These simulcasts, I have finally gotten over my bad experience years ago at "Der Rosenkavalier," and now I enjoy them.When I really like the opera they are doing, it does not take much to make me go. The theaters are not crowded and you can stretch out and watch this long opera with your shoes kicked off, reclining back in these big sleepy seats.

About "Porgy and Bess," Meghan asked me how many times I had seen it.

That stopped me in my tracks. I know all the music to "Porgy and Bess." I weep through "Bess, You Is My Woman Now." However ... I do not think I had ever seen the show.

Not even in movies!

I am very glad I saw it, long story short. It held my attention. I do have some observations but they will have to wait. For now, I hate to start with the bad news, but one thing horrified me.

No goat!

There was supposed to be a goat in "Porgy and Bess." Porgy had a goat and the goat pulled him around in a wagon.

I know this was true from the start because of our friend Al Tinney. Al unfortunately died about 10 years ago so I cannot present him as a witness. However he spoke first hand about this many times. He was some kind of prodigy teenage pianist and he had the job of helping George Gershwin prepare "Porgy and Bess" for Broadway. Al was the rehearsal pianist.

Plus he got an additional gig that afforded him an actual stage appearance. Gershwin, or whoever, gave Al the job of leading the goat onto the stage.

Ha, ha! We would laugh about that, sitting around.  Al did not go into big detail because he was not a talker. Only later did it dawn on me how pivotal his role actually was. It is a big deal at the end of the opera when Porgy gives the command: "Bring my goat!"

That was when Al would come in, leading his goat! In the original production, I mean.

The goat was iconic. I mean, look at this picture!

And the line had a special significance. It meant Porgy was now proactive, on his way, as he sings in his last song. The music author Joe Horowitz even wrote a book about it, about this director Reuben Mamoulian who put in the "Bring my goat!" line. I think it was Mamoulian's idea anyway. I have the book somewhere but I was too busy to read it when it came out.You can read about it here where Horowitz writes about it. And look! It says that Stephen Sondheim called that line "Bring my goat!" "one of the most moving moments in musical theater history."

Now, no goat!

The Porgy at the current Met production just rides around on some kind of scooter.
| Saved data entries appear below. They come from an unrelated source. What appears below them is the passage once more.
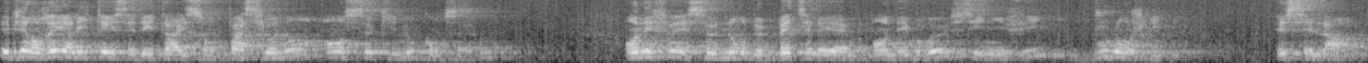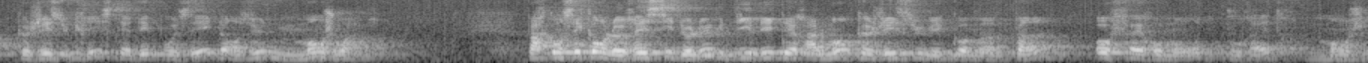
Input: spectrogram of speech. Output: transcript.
Eh bien, en réalité, ces détails sont passionnants en ce qui nous concerne. En effet, ce nom de Bethléem en hébreu signifie boulangerie. Et c'est là que Jésus-Christ est déposé dans une mangeoire. Par conséquent, le récit de Luc dit littéralement que Jésus est comme un pain offert au monde pour être mangé,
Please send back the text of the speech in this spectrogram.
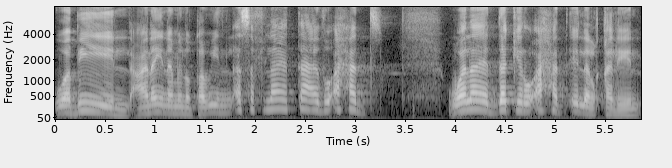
وبيل عانينا منه طويل. للأسف لا يتعظ أحد ولا يدكر أحد إلا القليل.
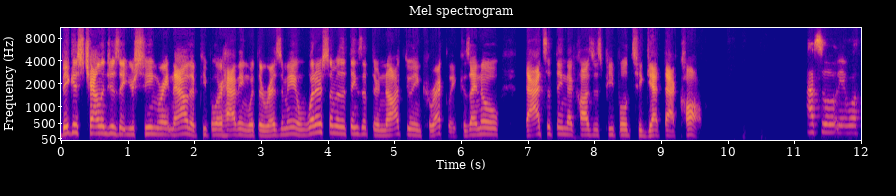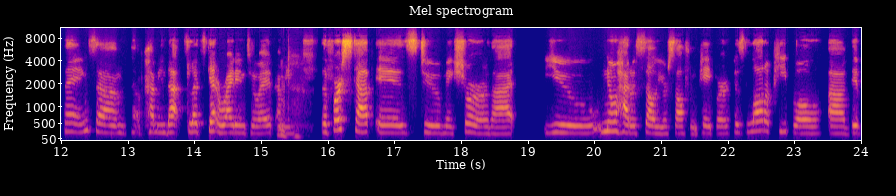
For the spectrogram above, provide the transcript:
biggest challenges that you're seeing right now that people are having with their resume and what are some of the things that they're not doing correctly? Because i know that's the thing that causes people to get that call absolutely well thanks um, i mean that's let's get right into it i mean the first step is to make sure that you know how to sell yourself in paper because a lot of people uh, they've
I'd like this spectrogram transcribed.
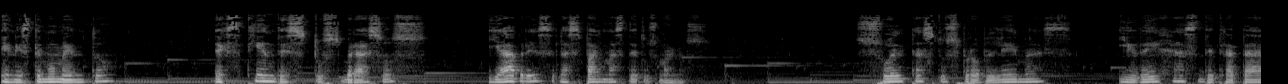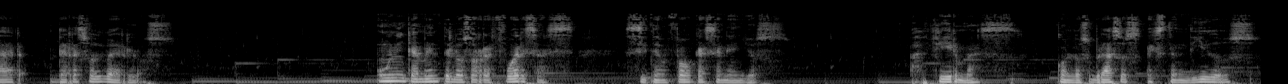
En este momento, extiendes tus brazos y abres las palmas de tus manos. Sueltas tus problemas y dejas de tratar de resolverlos. Únicamente los refuerzas si te enfocas en ellos. Afirmas con los brazos extendidos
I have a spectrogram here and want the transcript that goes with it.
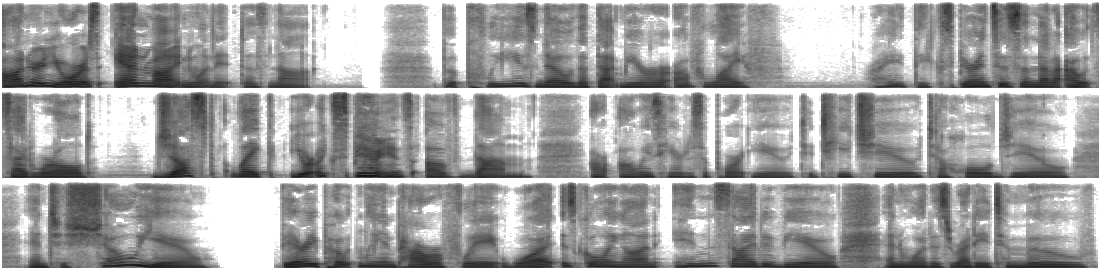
honor yours and mine when it does not. But please know that that mirror of life, right? The experiences in that outside world, just like your experience of them, are always here to support you, to teach you, to hold you, and to show you very potently and powerfully what is going on inside of you and what is ready to move,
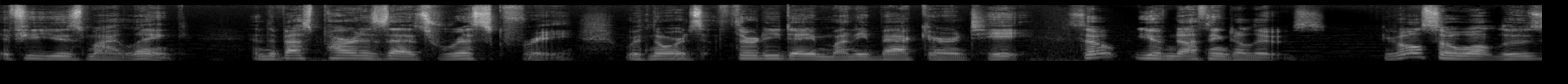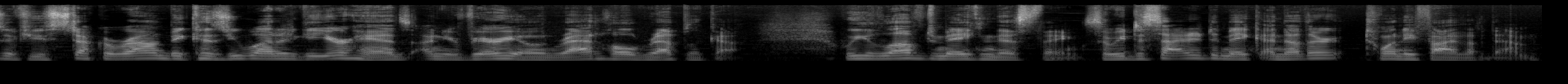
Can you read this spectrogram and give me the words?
if you use my link. And the best part is that it's risk-free with Nord's 30-day money-back guarantee. So you have nothing to lose. You also won't lose if you stuck around because you wanted to get your hands on your very own rat hole replica. We loved making this thing, so we decided to make another 25 of them,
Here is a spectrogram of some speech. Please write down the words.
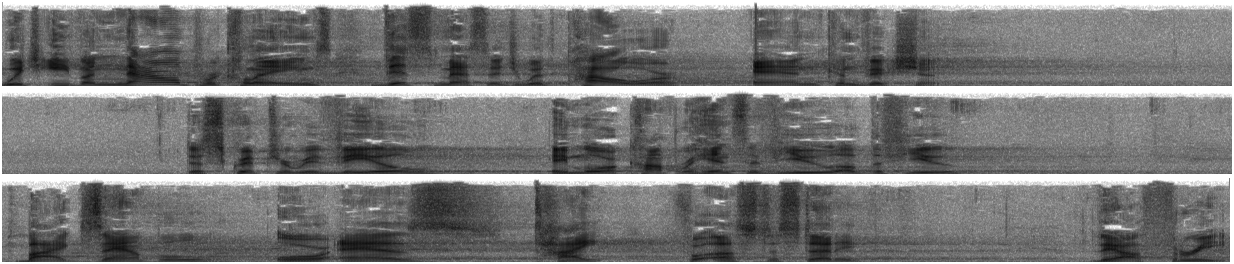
which even now proclaims this message with power and conviction. The Scripture reveal a more comprehensive view of the few? By example or as type for us to study? There are three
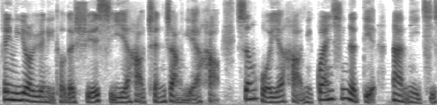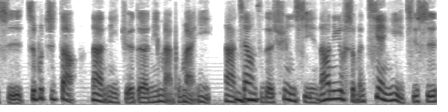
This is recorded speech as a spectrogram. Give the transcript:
菲尼幼儿园里头的学习也好、成长也好、生活也好，你关心的点，那你其实知不知道？那你觉得你满不满意？那这样子的讯息，然后你有什么建议？其实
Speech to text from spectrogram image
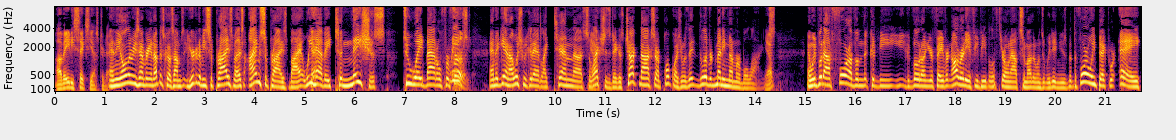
of 86 yesterday. And the only reason I bring it up is because I'm. You're going to be surprised by this. I'm surprised by it. We Yeah. have a tenacious two way battle for Really? first. And again, I wish we could add like ten uh, selections today because Chuck Knox, our poll question was they delivered many memorable lines. Yep. And we put out four of them that could be you could vote on your favorite. And already a few people have thrown out some other ones that we didn't use. But the four we picked were A,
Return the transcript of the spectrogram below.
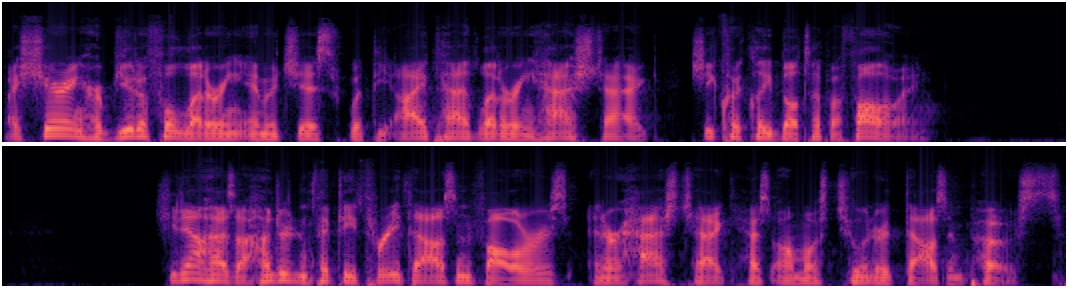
By sharing her beautiful lettering images with the iPad lettering hashtag, she quickly built up a following. She now has 153,000 followers, and her hashtag has almost 200,000 posts.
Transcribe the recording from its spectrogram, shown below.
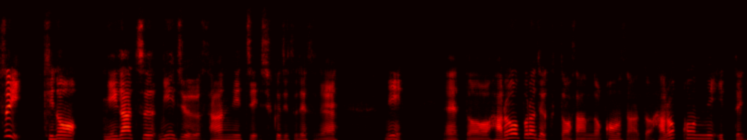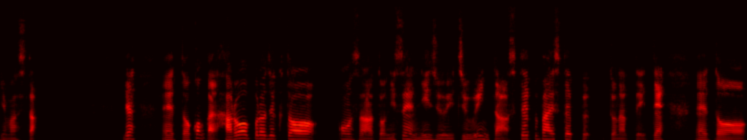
つい、昨日、2月23日、祝日ですね、に、えっ、ー、と、ハロープロジェクトさんのコンサート、ハロコンに行ってきました。で、えっ、ー、と、今回、ハロープロジェクトコンサート2021ウィンターステップバイステップとなっていて、えっ、ー、と、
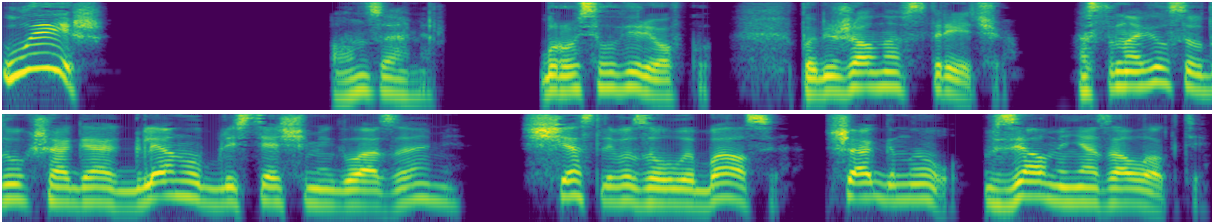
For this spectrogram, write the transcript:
Лыж!» Он замер, бросил веревку, побежал навстречу, остановился в двух шагах, глянул блестящими глазами, счастливо заулыбался, шагнул, взял меня за локти.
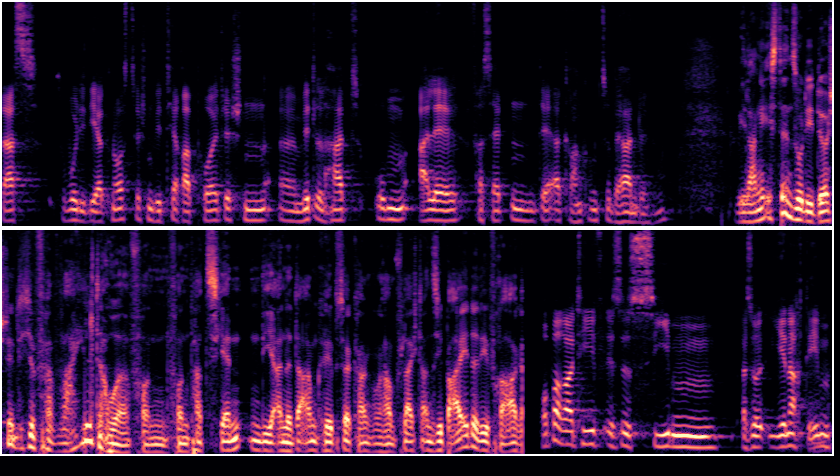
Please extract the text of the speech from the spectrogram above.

It distressed me. I whispered, "Meghan, there's no goat."


"There's supposed to be a goat."

At the end, Porgy goes, "Bring my cart!"

NOT the same thing!

Give the guy a break.

Bring his goat!